### [Requirement]
All that is wanted is the exact lines from the one with "I'd like a transcript" through the last line of the entries, with both ends kept and every picture left out.

### [Record excerpts]
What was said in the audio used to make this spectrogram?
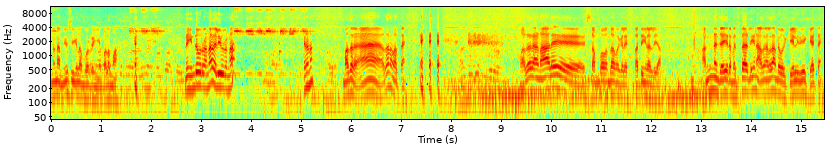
என்னண்ணா மியூசிக்கெல்லாம் போடுறீங்க பலமா? நீங்கள் இந்த ஊராண்ணா வெளியூராண்ணா? என்னண்ணா? மதுரை. அதான் நான் பார்த்தேன். மதுரைனாலே சம்பவம் தான் மக்களே பார்த்தீங்களா இல்லையா? அண்ணன் ஜெயிற மெத்தாட்லேயே நான் அதனால தான் அந்த ஒரு கேள்வியே கேட்டேன்.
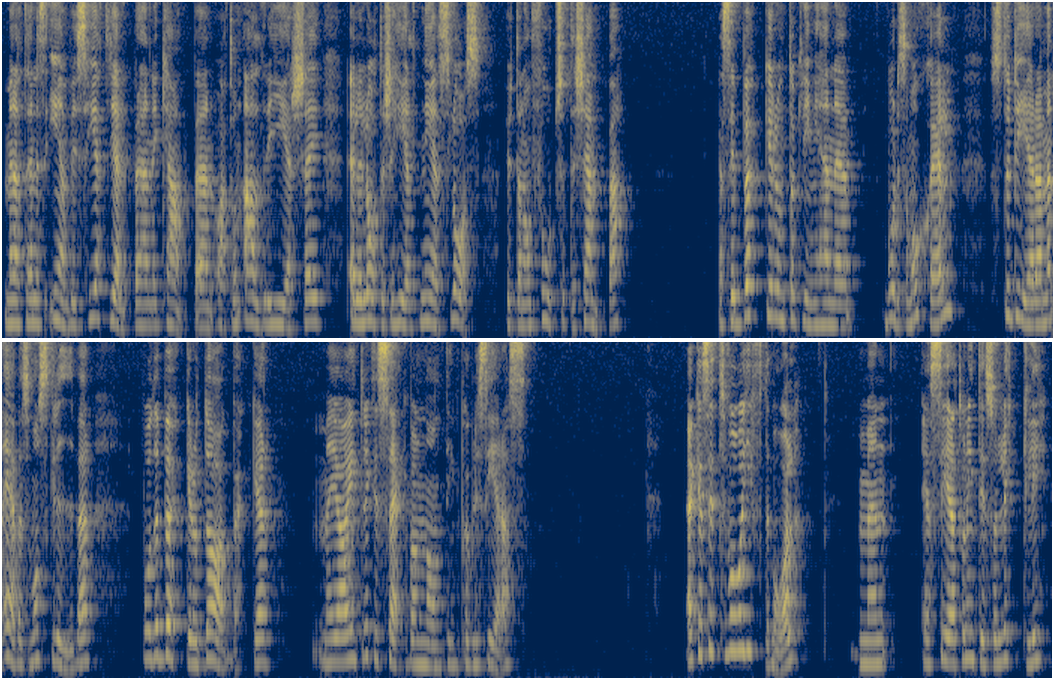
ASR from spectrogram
Men att hennes envishet hjälper henne i kampen och att hon aldrig ger sig eller låter sig helt nedslås utan hon fortsätter kämpa. Jag ser böcker runt omkring henne, både som hon själv studerar men även som hon skriver. Både böcker och dagböcker. Men jag är inte riktigt säker på om någonting publiceras. Jag kan se två giftermål. Men jag ser att hon inte är så lycklig.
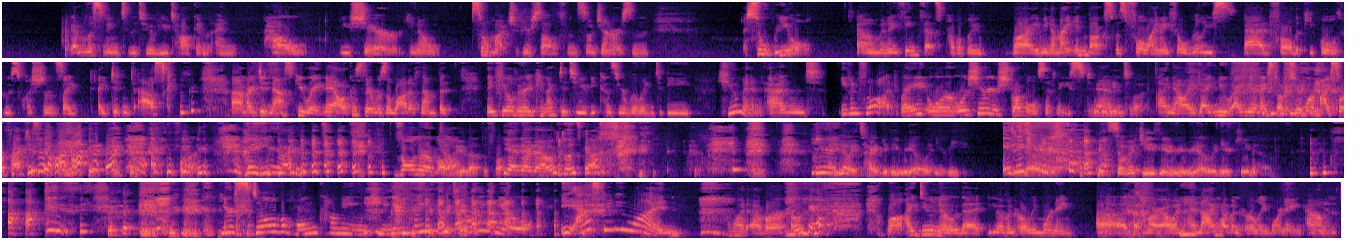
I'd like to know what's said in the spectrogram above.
I'm listening to the two of you talk and, and how you share, you know, so much of yourself and so generous and so real. Um, and I think that's probably why. I mean, my inbox was full, and I feel really bad for all the people whose questions I I didn't ask. um, I didn't ask you right now because there was a lot of them, but they feel very connected to you because you're willing to be human and even flawed, right? Or or share your struggles at least. What and flawed? I know, I, I knew, I knew, and I still have two more Mysore practice. But you know, vulnerable. Tell me about the fall. Yeah, no, no. Let's go. You're, I know it's hard to be real when you're me. It You is- know, it's, it's so much easier to be real when you're Kino. You're still the homecoming king and queen. I'm telling you. You Ask anyone. Whatever. Okay. Well, I do know that you have an early morning uh, Yeah. tomorrow, and, and I have an early morning. Um, Yeah.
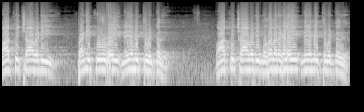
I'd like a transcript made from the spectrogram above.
வாக்குச்சாவடி பணிக்குழுவை நியமித்து விட்டது. வாக்குச்சாவடி முகவர்களை நியமித்து விட்டது.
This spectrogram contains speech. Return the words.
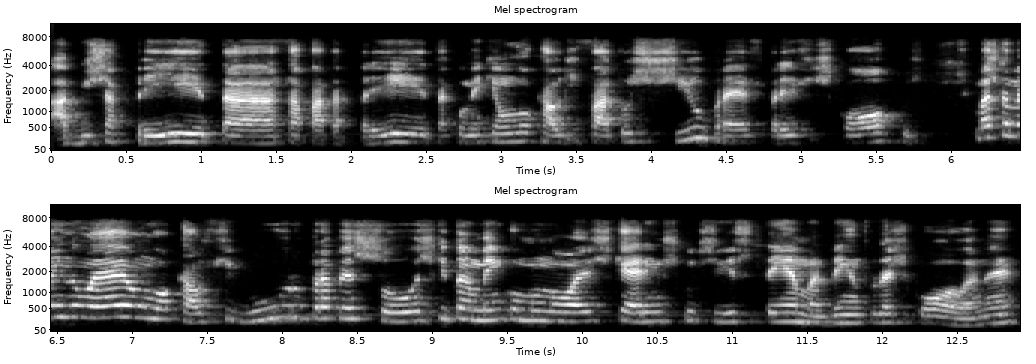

### [Exercise answer]
I'd like a transcript made from the spectrogram above.
வாக்குச்சாவடி பணிக்குழுவை நியமித்து விட்டது. வாக்குச்சாவடி முகவர்களை நியமித்து விட்டது.
This spectrogram contains speech. Return the words.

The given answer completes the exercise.